How safe are cannabis from unregulated black market?
Cannabis, also known as marijuana, is a plant that is commonly used for recreational and medicinal purposes. In recent years, several countries and states have legalized the use of cannabis for medical and/or recreational purposes. Despite this, the illegal market for cannabis still exists and poses a significant risk to consumers.
In a recent study, the BC Cannabis Secretariat, a branch of the British Columbia government in Canada, analyzed dried cannabis samples seized from illicit stores in Metro Vancouver. The study found that these samples contained heavy metals, such as lead and arsenic, as well as high levels of microbiological contaminants, including fungi and bacteria. These substances can pose serious health risks, including organ damage and respiratory infections.
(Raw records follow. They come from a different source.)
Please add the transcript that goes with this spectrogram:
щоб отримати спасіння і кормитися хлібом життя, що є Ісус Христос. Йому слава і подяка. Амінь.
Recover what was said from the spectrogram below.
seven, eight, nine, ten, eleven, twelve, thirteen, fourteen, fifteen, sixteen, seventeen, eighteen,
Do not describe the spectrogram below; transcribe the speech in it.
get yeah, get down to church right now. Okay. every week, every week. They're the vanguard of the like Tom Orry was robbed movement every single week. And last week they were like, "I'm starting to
The study highlights the dangers of using cannabis from the illicit market. Because these products are not subject to any form of regulation or testing, consumers have no way of knowing what is in them or whether they are safe to use. The use of illegal cannabis products can also be associated with other risks, such as criminal activity and potential legal consequences.
Medical patients who use cannabis for therapeutic purposes are particularly vulnerable to the risks associated with illegal cannabis products. It is important for these patients to obtain their cannabis from a legal and regulated source, such as a licensed producer or dispensary. Not only will this ensure the safety and quality of the product, but it will also provide patients with greater assurances of its effectiveness.
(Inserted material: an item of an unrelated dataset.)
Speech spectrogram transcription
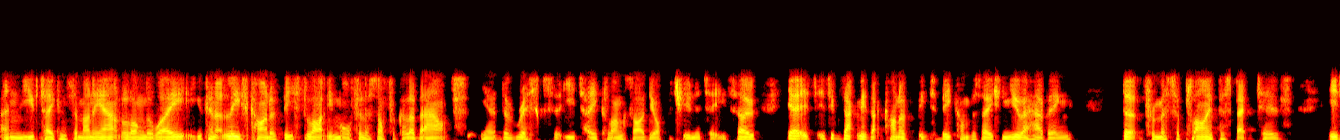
and you've taken some money out along the way, you can at least kind of be slightly more philosophical about you know the risks that you take alongside the opportunity. So yeah, it's, it's exactly that kind of B2B conversation you are having that from a supply perspective is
In conclusion, the study by the BC Cannabis Secretariat shows the dangers of using cannabis from the illicit market. Medical patients are advised to avoid these products and obtain their cannabis from a legal and regulated source. This will not only protect their health, but also provide them with greater assurances of the safety and effectiveness of their medication.
Disclaimer: Views expressed here are those of the author and are not a substitute for professional medical advice, diagnosis, or treatment. If you have any medical questions or concerns, please talk to your healthcare practitioner.